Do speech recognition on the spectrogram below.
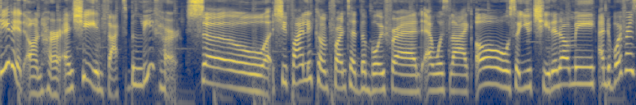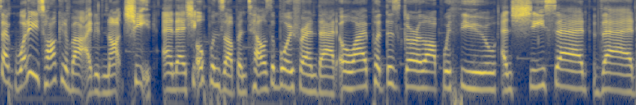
cheated on her and she in fact believed her. So she finally confronted the boyfriend and was like oh so you cheated on me? And the boyfriend's like what are you talking about? I did not cheat. And then she opens up and tells the boyfriend that oh i put this girl up with you. And she said that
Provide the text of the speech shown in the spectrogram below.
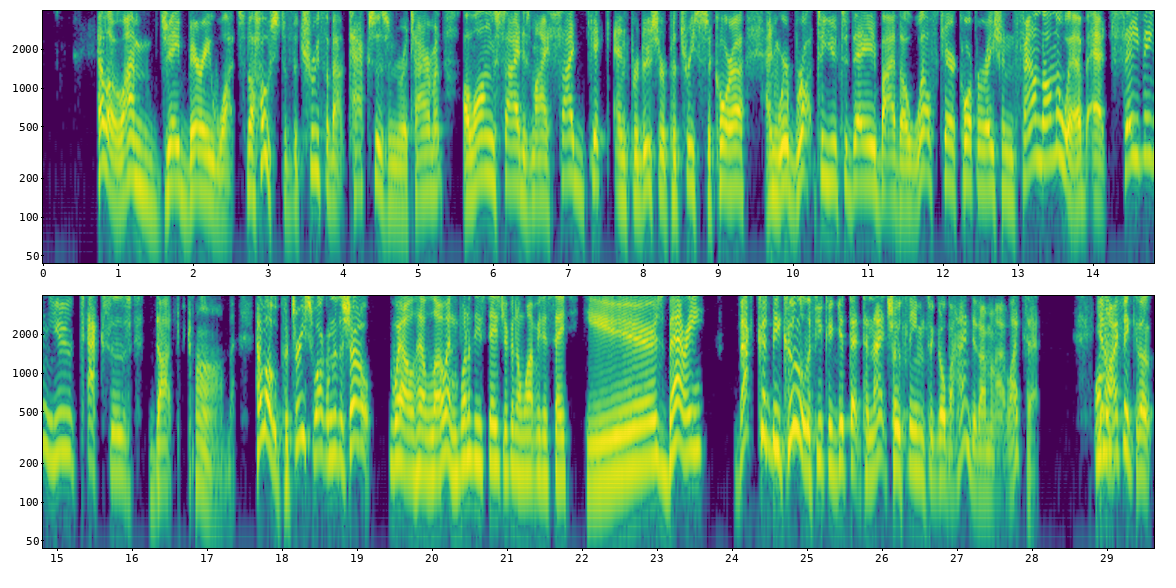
Hello, I'm J. Barry Watts, the host of The Truth About Taxes and Retirement. Alongside is my sidekick and producer, Patrice Sikora, and we're brought to you today by the Wealthcare Corporation, found on the web at savingyouTaxes.com. Hello, Patrice. Welcome to the show. Well, hello. And one of these days, you're going to want me to say, Here's Barry. That could be cool if you could get that Tonight Show theme to go behind it. I might like that. You know, I think the.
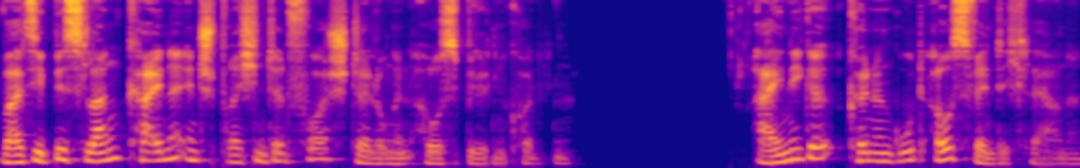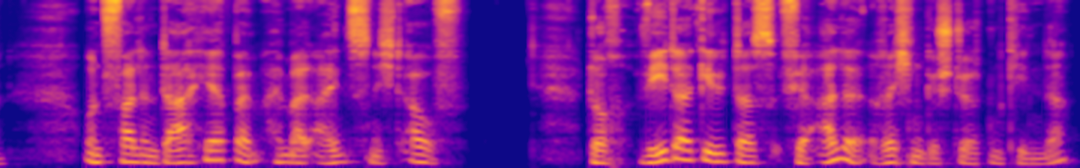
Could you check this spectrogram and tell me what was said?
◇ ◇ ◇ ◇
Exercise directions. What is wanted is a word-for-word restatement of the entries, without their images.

Answer section.
Do speech recognition on the spectrogram below.
cheated on her and she in fact believed her. So she finally confronted the boyfriend and was like oh so you cheated on me? And the boyfriend's like what are you talking about? I did not cheat. And then she opens up and tells the boyfriend that oh i put this girl up with you. And she said that
Provide the text of the speech shown in the spectrogram below.
Hello, I'm J. Barry Watts, the host of The Truth About Taxes and Retirement. Alongside is my sidekick and producer, Patrice Sikora, and we're brought to you today by the Wealthcare Corporation, found on the web at savingyouTaxes.com. Hello, Patrice. Welcome to the show. Well, hello. And one of these days, you're going to want me to say, Here's Barry. That could be cool if you could get that Tonight Show theme to go behind it. I might like that. You know, I think the.
Could you check this spectrogram and tell me what was said?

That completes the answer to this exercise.